- A bullet is a little marker typically used in a list instead of numbers or between words. This is the standard bullet: •
- A dingbat is a small, ornamental character. You might have the fonts Zapf Dingbats or WingDings, which are made up of dingbats.
- Elements are the separate objects on the page. An element might be a single line of text, a graphic, or a group of items that are so close together they are perceived as one unit. To determine the number of elements on a page, squint your eyes, and count the number of times your eye stops to see each separate item on the page.
- Extended text refers to large amounts of body copy (see above), as in a book or long report.
- Eye flow refers to the way someone moves their eyes around a page. Designers need to become more conscious of this flow and design accordingly.
- Justified type lines up flush on both the left and the right edges.
- A rule is a drawn line often used under headers.

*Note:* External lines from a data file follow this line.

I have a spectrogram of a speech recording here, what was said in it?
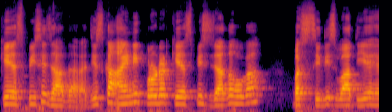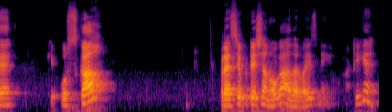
के से ज़्यादा आ रहा है। जिसका आयनिक प्रोडक्ट के से ज़्यादा होगा, बस सीधी सी बात यह है कि उसका प्रेसिपिटेशन होगा अदरवाइज़ नहीं होगा, ठीक है?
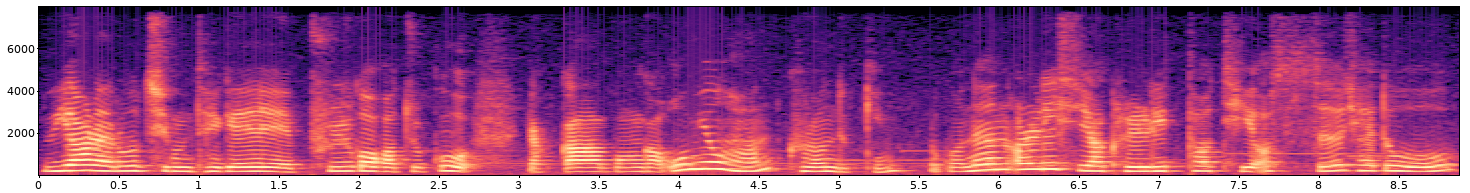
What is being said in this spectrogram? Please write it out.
위아래로 지금 되게 붉어가지고 약간 뭔가 오묘한 그런 느낌. 이거는 언리시아 Glitter The Earth Shadow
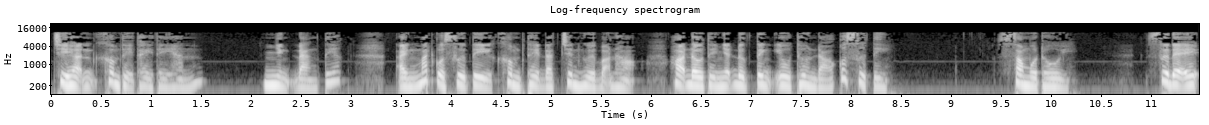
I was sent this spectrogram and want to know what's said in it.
chỉ hận không thể thay thế hắn. Nhưng đáng tiếc, ánh mắt của sư tỷ không thể đặt trên người bọn họ. Họ đâu thể nhận được tình yêu thương đó của sư tỷ. Sau một hồi, sư đệ...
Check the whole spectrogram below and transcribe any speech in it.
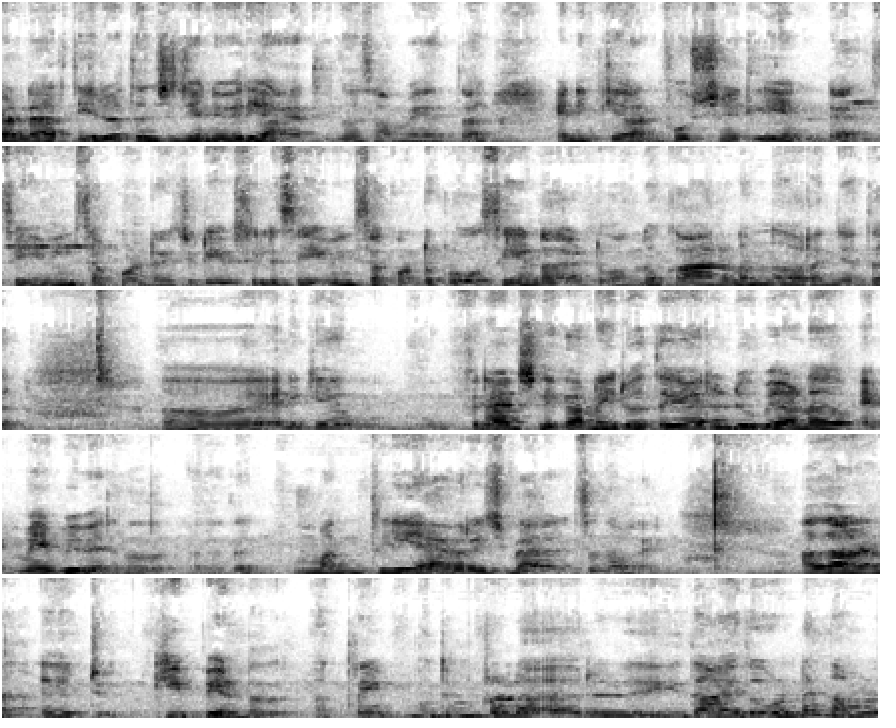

- White space is the space on a page that is not occupied by any text or graphics. Beginners tend to be afraid of white space. Professional designers use lots of it.
- Trapped white space occurs when the white space (see above) on a page is seemingly "trapped" between elements (such as text or photos), with no space through which to flow.
by Robin Williams
If you want to learn more about design, but don't have the time or desire to actually study it, this is the book for you. Williams uses before-and-after examples to outline the essentials of page layout, emphasizing the four concrete principles of design - proximity, alignment, repetition, and contrast. Loaded with illustrations, this volume is highly original in both content and style.